BUCKS Herald reorter Andrew Kay spoke to HS2 Ltd’s chief executive Alison Munro. These are the answers he was given.
BH: Some critics do not believe that 18,000 people an hour will travel from London to Birmingham. Would you consider having more stops to potentially increase passenger numbers?
AM: The government consulted last year on the key elements of the proposals for HS2 and that set out the Government’s conclusion that there should not be an intermediate station. We did have some responses back through the consultation asking the Government to reconsider that. We did reconsider and came to the same conclusions. We are not expecting to reopen that question now.
BH: If minds have already been made up, it sounds as though the critics who claim these forums are merely ‘box ticking exercises’ are correct.

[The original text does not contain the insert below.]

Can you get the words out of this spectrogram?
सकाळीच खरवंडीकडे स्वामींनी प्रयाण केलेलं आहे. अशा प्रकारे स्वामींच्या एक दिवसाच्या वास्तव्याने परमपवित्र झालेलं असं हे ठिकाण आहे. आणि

AM: In terms of the route we did listen to what people said and we have significantly improved the route compared to the consultation route. So for example in the Chilterns we have extended the tunnel, we put in extra green tunnel. So we have done quite a lot already to improve the route. That is evidence that we have actually listened. Going forward what we are now talking about is how we can further refine that route and improve it, looking in more detail that we were able to before.
BH: But there is not much money to fund the mitigation. It sounds like you are saying ‘we will listen and do what we can as long as it doesn’t cost us too much’?
AM: Quite a lot of this will be part of the core design of the railway. Although we have mentioned a pot of £250 million, that’s for things that aren’t really part of the basic design, for example if we had to replace some community facilities. A lot of this can be accommodated through the design as we go forward. For example where we have got the line in cutting we can use the spoil that comes out of those cuttings to landscape other bits of the route.
BH: Is money being wasted by those campaigning against the plans and bringing judicial reviews?
AM: Obviously that is up to them to decide. The Government has made clear that it thinks this should happen. The Government has also indicated that it believes the way it approached its decision was absolutely robust and it will strongly defend any challenges. I think the really important thing is that whether they oppose it or not, we hope they will engage with us.
BH: Isn’t that just a way to help you move the project forward?
AM: They can do both. They can oppose it whilst still engaging with us on if it’s going to happen what is it going to be like – on a without prejudice basis so they get the best possible solution for the local area.